The global connectivity we have now, compared to even a decade ago, is enormous. A colleague of mine, a volcanologist, was instrumental in starting a program called Cities on Volcanoes, which holds meetings roughly every four years, typically in a town that’s directly exposed to a volcanic hazard, like Quito, Ecuador. Scientists present research, but the events are really geared toward the local mayors, educators, and emergency responders as a practical effort to deal with public safety. I don’t think that kind of organization would have existed 50 years ago. There’s much more global awareness.
Can groups like this serve as models for new efforts around the world?
I hope so. I lived through times when both Russia and China were closed societies — we simply could not access the science or scientists there. I was working at Mount St. Helens when it erupted in 1980, and very few of us knew that there had been an almost identical lateral blast in 1956 out of a volcano called Bezymianny in Russia. But it was in Kamchatka, near a lot of Russian submarine bases, and during the Cold War nobody could do field trips there to study it. The opening up of the world is, in general, a very good thing for dealing with disasters.
Most of the events you write about are hard to predict. How does that affect preparedness?
An example I talk about in the book is how California has developed its codes for earthquake preparation and mitigation. The thing that the earthquake people have to deal with is that all of their predictions are basically in statistics and probability. So they struggle with conveying to the public how important it is to prepare for an event that they can only describe in terms of the probability of its happening.
And that’s led to problems, especially in Italy.
There are six seismologists on trial for manslaughter, because they were charged with failing to properly convey information to the public in advance of the L’Aquila earthquake in central Italy in 2009. They were convicted and handed jail terms and huge fines. It’s in the appeals process now. I actually know one of the scientists involved, a very reputable scientist and person. The whole thing has been a tragedy, both for the people of L’Aquila and the scientific community. It has definitely had a chilling effect on people who communicate hazards to the public, whether it’s in weather forecasting or earthquake prediction. In general, communicating with the public, and finding the right ways to do it, are ongoing challenges for scientists and the various agencies they represent.
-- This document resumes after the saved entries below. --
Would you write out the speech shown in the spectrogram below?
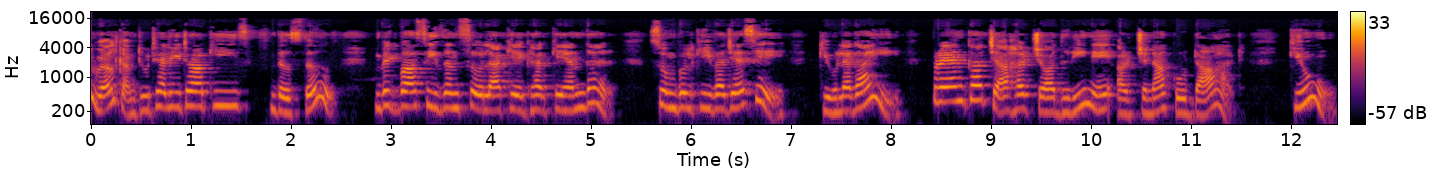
And welcome to tele talkies दोस्तों बिग बॉस सीज़न 16 के घर के अंदर। सुम्बुल की वजह से क्यों लगाई? प्रियंका चाहर चौधरी ने अर्चना को डांट। क्यों?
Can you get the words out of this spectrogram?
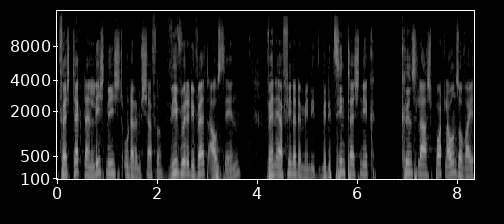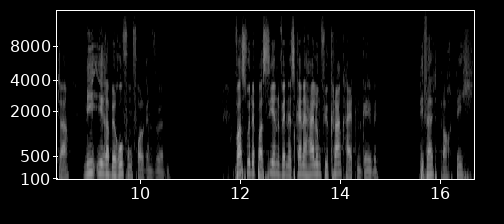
Versteckt dein Licht nicht unter dem Scheffel. Wie würde die Welt aussehen, wenn Erfinder der Medizintechnik, Künstler, Sportler und so weiter nie ihrer Berufung folgen würden? Was würde passieren, wenn es keine Heilung für Krankheiten gäbe? Die Welt braucht dich.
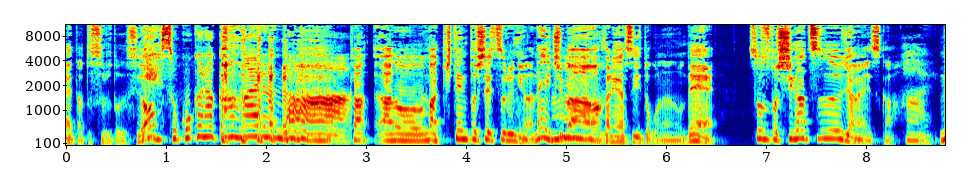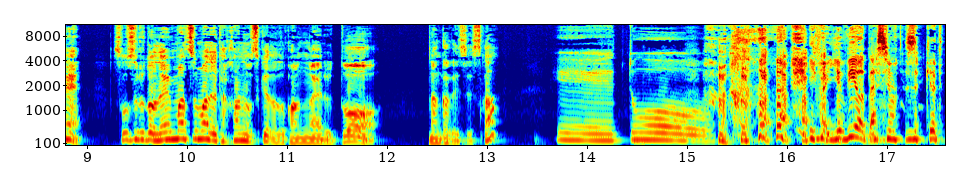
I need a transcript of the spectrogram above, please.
えたとするとですよ。えそこから考えるんだ。かあの、まあ、起点としてするにはね、一番わかりやすいところなので、うん、そうすると4月じゃないですか。はい。ね。そうすると年末まで高値をつけたと考えると、何ヶ月ですか？えーと、今指を出しましたけど。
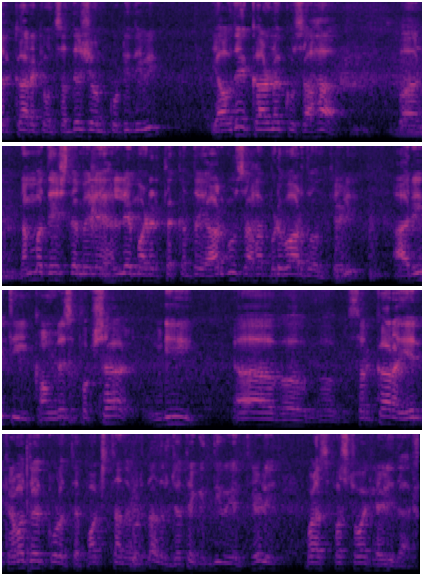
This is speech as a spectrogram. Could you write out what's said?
ಸರ್ಕಾರಕ್ಕೆ ಒಂದು ಸಂದೇಶವನ್ನು ಕೊಟ್ಟಿದ್ದೀವಿ. ಯಾವುದೇ ಕಾರಣಕ್ಕೂ ಸಹ ನಮ್ಮ ದೇಶದ ಮೇಲೆ ಹಲ್ಲೆ ಮಾಡಿರ್ತಕ್ಕಂಥ ಯಾರಿಗೂ ಸಹ ಬಿಡಬಾರ್ದು ಅಂಥೇಳಿ ಆ ರೀತಿ ಕಾಂಗ್ರೆಸ್ ಪಕ್ಷ ಇಡೀ ಸರ್ಕಾರ ಏನು ಕ್ರಮ ತೆಗೆದುಕೊಳ್ಳುತ್ತೆ ಪಾಕಿಸ್ತಾನದ ವಿರುದ್ಧ ಅದ್ರ ಜೊತೆಗಿದ್ದೀವಿ ಅಂತ ಹೇಳಿ ಭಾಳ ಸ್ಪಷ್ಟವಾಗಿ ಹೇಳಿದ್ದಾರೆ.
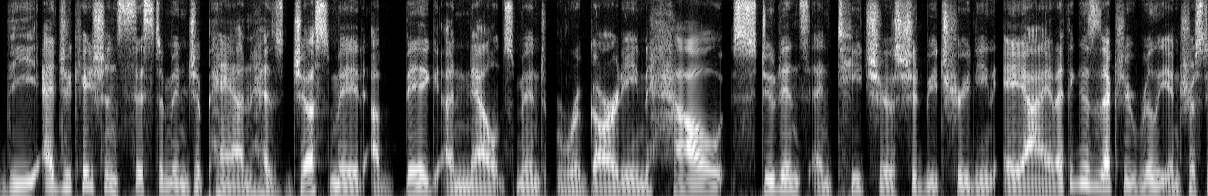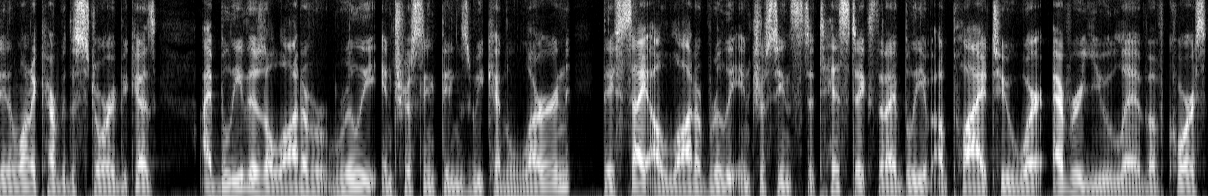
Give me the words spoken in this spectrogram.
The education system in Japan has just made a big announcement regarding how students and teachers should be treating AI. And I think this is actually really interesting. I want to cover the story because I believe there's a lot of really interesting things we can learn. They cite a lot of really interesting statistics that I believe apply to wherever you live. Of course,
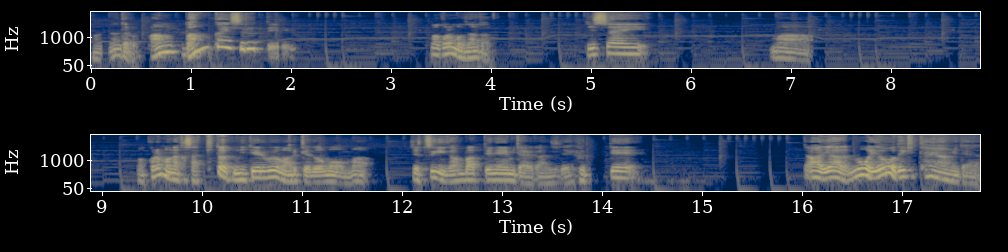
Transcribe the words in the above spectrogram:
まあ、なんだろう、挽挽回するっていう。まあこれもなんか、実際、まあ、まあこれもなんかさっきと似てる部分もあるけども、まあ、じゃあ次頑張ってね、みたいな感じで振っ、あ、いや、もうようできたやん、みたいな。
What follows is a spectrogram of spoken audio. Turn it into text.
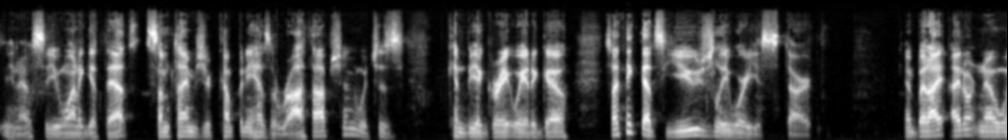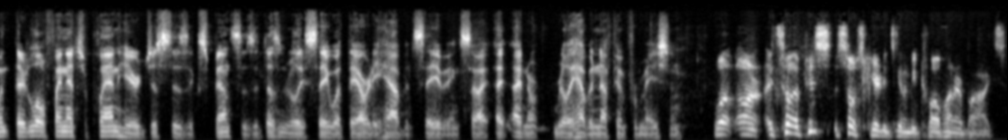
you know, so you want to get that. Sometimes your company has a Roth option, which is can be a great way to go. So I think that's usually where you start. And, but I, I don't know when their little financial plan here just as expenses. It doesn't really say what they already have in savings. So I, I, I don't really have enough information. Well, right, so if his Social Security is going to be twelve hundred bucks,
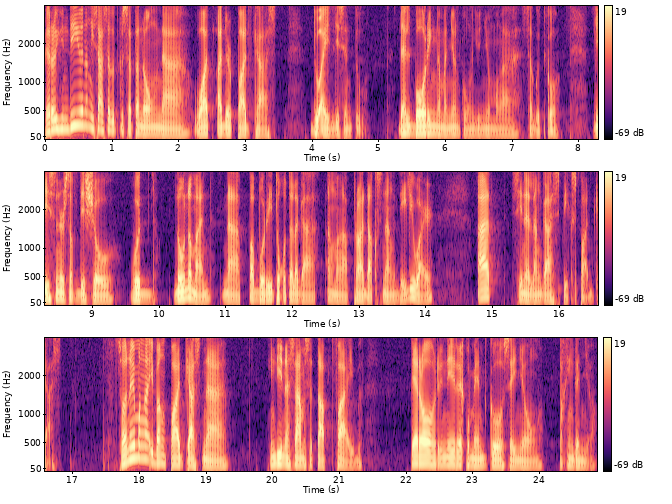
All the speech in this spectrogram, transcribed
Pero hindi yun ang isasagot ko sa tanong na what other podcast do I listen to? Dahil boring naman yun kung yun yung mga sagot ko. Listeners of this show would know naman na paborito ko talaga ang mga products ng Daily Wire at Sinalangga Speaks Podcast. So ano yung mga ibang podcast na hindi nasama sa top 5 pero rini-recommend ko sa inyong pakinggan nyo?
In your book you propose the creation of a Center for Disaster Control, modeled after the Centers for Disease Control. How would that work?
I want to stress that it’s not about creating a physical body like the United Nations — it’s a hypothetical global body. Scientists understand an awful lot about how the world works, but we share some frustration over seeing our contributions as being limited when it comes to the total solution of a problem. We wanted to lay out a way for the best science to be turned into policy and practice, and learn from what people are doing around the world. The concept of a Center is a way to think about that happening, and to communicate it to the global community.
The idea of communication is clearly an important one for you.
What’s happening in L’Aquila shows how important that idea is. If you’re a safety organization or agency, who’s best able to communicate? Who has the credibility of a scientist but the skills of a real communicator? Some scientists are fantastic at communicating, others less so. In large-scale disaster scenarios, we need to have a spectrum of people communicating with different stakeholders. Groups like NFPA have figured out how to do that.
Maybe we should start thinking of your CDC idea not just hypothetically but in reality, too.
That would be nice, in an ideal world. I guess I’m a little wary when politics gets involved. But we have to start doing better. We have more and more people living in vulnerable places, so even if the number of disasters doesn’t increase, the number of people affected by them will.